Al Qaeda has always been about terror, but often on a smaller scale. Individuals who opposed them (clerics, competent police and army commanders or politicians) were assassinated in an often successful effort to reduce the effectiveness of their opposition. Mass killings were discouraged, especially bombings that killed lots of women and children. ISIL continues this policy but has increased the terror tactics to include other Islamic terrorist groups. Thus even competent army or police commanders find themselves with high desertion rates and subordinates who are rethinking their loyalties. Same thing with other Islamic terrorists who oppose ISIL.
The terror works both ways. The Americans found that you don't have to kill terrorist leaders to disable them. For example, when American troops drove al Qaeda and the Taliban out of Afghanistan in late 2001, they captured large quantities of records dealing with al Qaeda administration. This was revealing. The al Qaeda leadership was constantly being criticized by subordinates for stupid mistakes, while the leaders were constantly monitoring their people for stealing and malingering. The U.S. made sure a lot of this dirty linen was leaked, and eventually the media in Moslem nations began reporting on it. This paid off when al Qaeda in Iraq, despite vigorous objections within the organization, increased the use of attacks that killed lots of civilians. This played a major role in al Qaeda going from an admired to a despised organization within the Islamic world.
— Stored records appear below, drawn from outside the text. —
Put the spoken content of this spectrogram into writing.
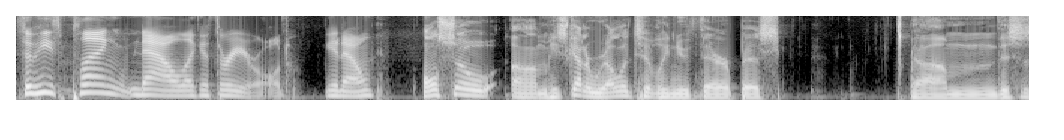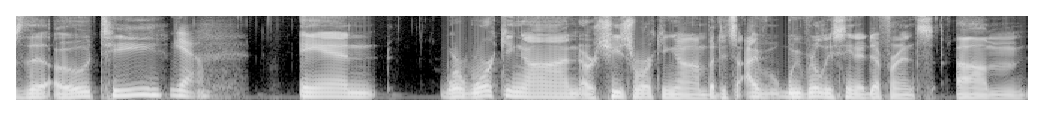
So he's playing now like a three year old, you know? Also, um, he's got a relatively new therapist. Um, this is the OT, Yeah. and we're working on, or she's working on, but it's I've, we've really seen a difference. Um,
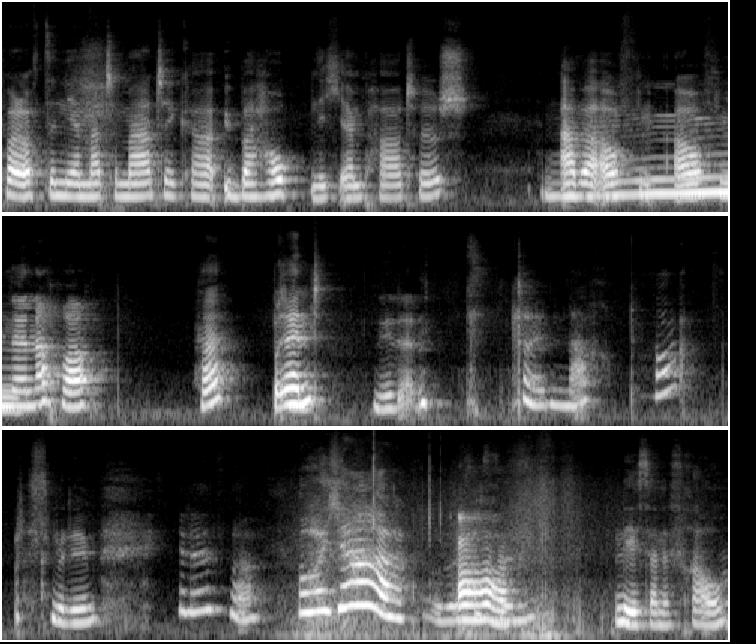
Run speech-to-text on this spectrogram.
voll oft sind ja Mathematiker überhaupt nicht empathisch. Aber auf dem- auf Mm, Der Nachbar. Hä? Brennt? Nee, dein, dein Nachbar. Was ist mit dem? Ja, der ist da. Oh ja! Oder Oh. Nee, ist da eine Frau.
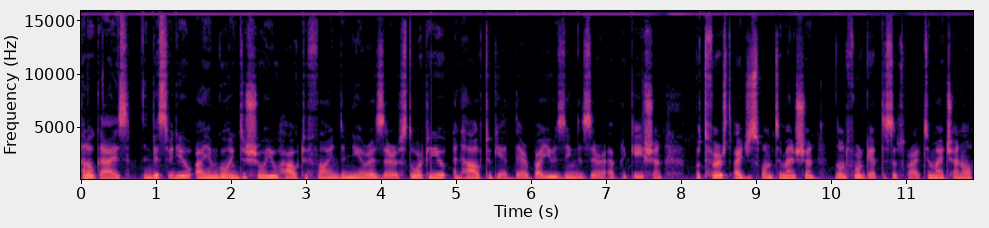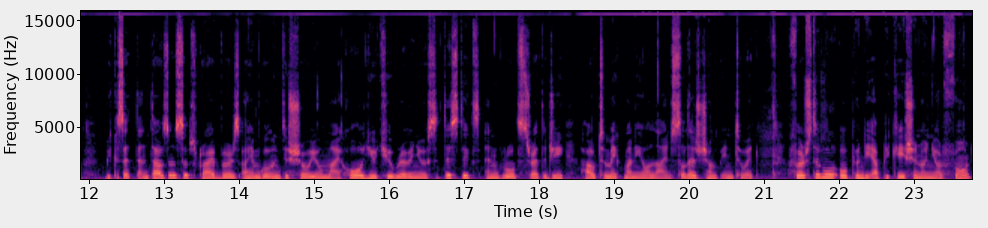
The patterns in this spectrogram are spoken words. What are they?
Hello guys, in this video I am going to show you how to find the nearest Zara store to you and how to get there by using the Zara application. But first I just want to mention, don't forget to subscribe to my channel because at 10,000 subscribers I am going to show you my whole YouTube revenue statistics and growth strategy, how to make money online. So let's jump into it. First of all, open the application on your phone,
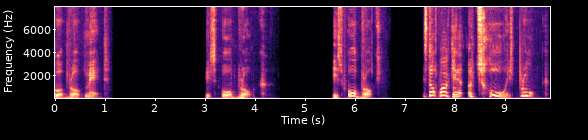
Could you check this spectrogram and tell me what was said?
Or broke, mate. It's all broke. It's all broke. It's not working at all. It's broke.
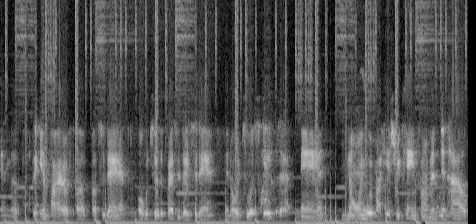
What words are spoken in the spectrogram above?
and the, the empire of, of, of, Sudan over to the present day Sudan in order to escape that. And knowing where my history came from and, and how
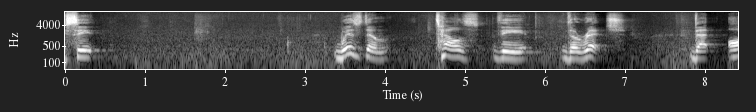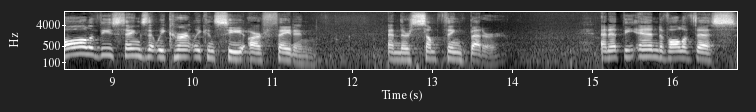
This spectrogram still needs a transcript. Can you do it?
You see, wisdom tells the, the rich that all of these things that we currently can see are fading, and there's something better. And at the end of all of this,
American intelligence leaked captured documents that made clear how uncaring the terrorist leaders were about these civilian deaths. Many ISIL leaders were present during this defeat and continue to go easy on the killing of women and children.
ISIL talks about the evils of corruption but given the prevalence of corruption everywhere in the Middle East, it is unlikely they have completely eliminated it from their ranks. This, and the fact that American smart bombs and missiles are now once more going after ISIL leaders and other key personnel, is giving ISIL something to be terrified about. Thus the ISIL execution (by beheading) of the few Americans they have captured in an effort to force the U.S. to halt the air attacks. The Mongols were also successful at destroying terrorists, usually by killing the populations that supplied recruits for these terror groups.